    USDA Plant Hardiness Zone:
    5b, 5a, 6b, 6a, 7b, 7a, 8b, 8a
  • Fruit:
    Fruit Color:
    Brown/Copper
    Gold/Yellow
    Purple/Lavender
    Display/Harvest Time:
    Fall
    Fruit Length:
    < 1 inch
    Fruit Width:
    < 1 inch
    Fruit Description:
    The male cones are tiny and yellow and grow axillary on last year's growth. The female cones are tiny and purple and appear on the distal ends of the twig. The male and female cones first appear in the spring. As they mature, the cone is a small light brown elliptical or egg-shaped seed cone and has ovate scales. The cones measure 0.6 to 1 inch long and 0.6 to 1 inch wide and appear terminally on the twigs. The apex of the cone may be rounded or pointed. A cone contains 30 to 40 seeds. Each seed measures about 2-3 mm in length. The cones mature in August, and the seeds ripen by late September. By October, the cones will open to release the seeds.
  • Leaves:
    Woody Plant Leaf Characteristics:
    Needled Evergreen
    Leaf Color:
    Blue
    Gray/Silver
    Green
    Leaf Feel:
    Soft
    Leaf Type:
    Needles
    Leaf Arrangement:
    Alternate
    Leaf Shape:
    Acicular
    Linear
    Leaf Margin:
    Dentate
    Hairs Present:
    No
    Leaf Length:
    < 1 inch
    Leaf Width:
    < 1 inch
    Leaf Description:
    The leaves are single soft flat needles that are arranged in spirals. They have varying lengths that alternate on the twig which are distinctive of this species. They measure 0.25 to 0.75 inches long with rounded tips. The needles on new growth appear bright green and become dark green as they mature. The surface below is grayish-green or blue and has two white bands. The margins of the needles are finely dentate.

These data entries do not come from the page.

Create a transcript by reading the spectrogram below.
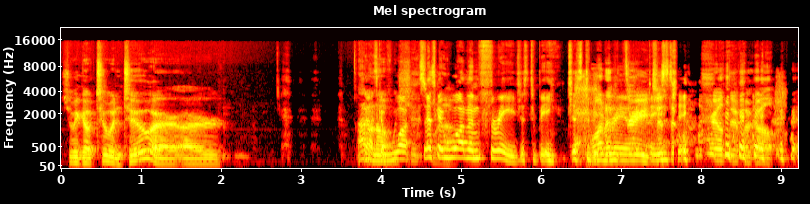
Should we go two and two, or, or I don't let's know. Go if we one, let's go up. one and three, just to be just to be One and real three, just to be real difficult.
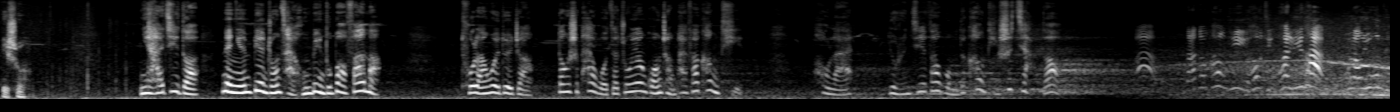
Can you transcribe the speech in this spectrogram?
你说。你还记得那年变种彩虹病毒爆发吗？图兰卫队长当时派我在中央广场派发抗体，后来有人揭发我们的抗体是假的。啊，拿到抗体。以后尽快离开，不要拥堵，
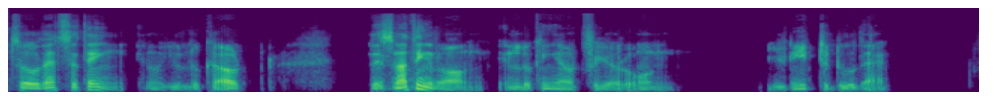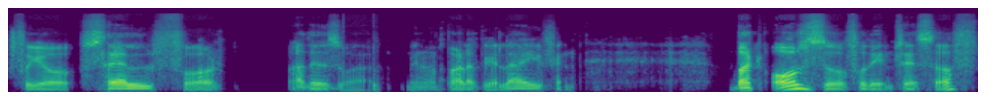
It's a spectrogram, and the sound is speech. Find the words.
So that's the thing. You know, you look out. There's nothing wrong in looking out for your own. You need to do that for yourself, for others who are you know part of your life, and but also for the interests of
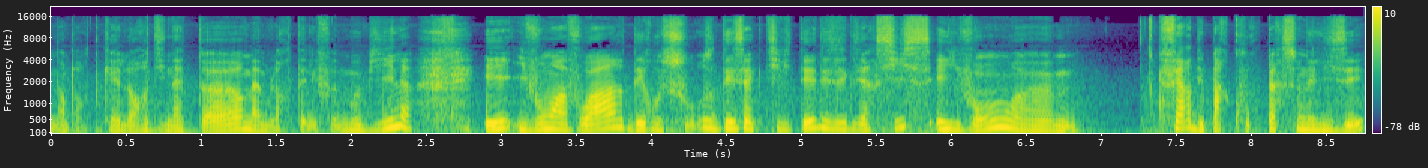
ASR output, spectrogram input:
n'importe quel ordinateur, même leur téléphone mobile, et ils vont avoir des ressources, des activités, des exercices, et ils vont faire des parcours personnalisés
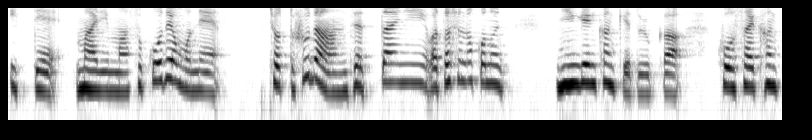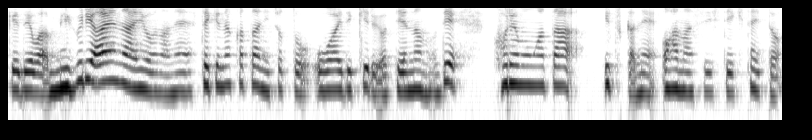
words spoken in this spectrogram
行ってまいります。そこでもね、ちょっと普段絶対に私のこの人間関係というか、交際関係では巡り会えないようなね、素敵な方にちょっとお会いできる予定なので、これもまたいつかね、お話ししていきたいと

  • Bark:
    Bark Color:
    Black
    Light Brown
    Light Gray
    Surface/Attachment:
    Fissured
    Ridges
    Scaly
    Bark Description:
    The bark on a young tree is thin, brown to black, and the upper layer is scaly. On older trees, the bark is grayish-brown, thin, fissured, and has flat ridges. The interior bark is red and has streaks of purple.
  • Stem:
    Stem Color:
    Brown/Copper
    Gold/Yellow
    Stem Is Aromatic:
    No
    Stem Leaf Scar Shape:
    Round
    Stem Surface:
    Hairy (pubescent)
    Stem Description:
    The twigs or stems are yellowish-brown, slender, and flexible. They have fine hairs, and the leaf scars are rounded. The buds are spherical, grayish brown, and measure 2.5 to 3.5 mm.
  • Landscape:
    Landscape Location:
    Woodland
    Design Feature:
    Screen/Privacy
    Specimen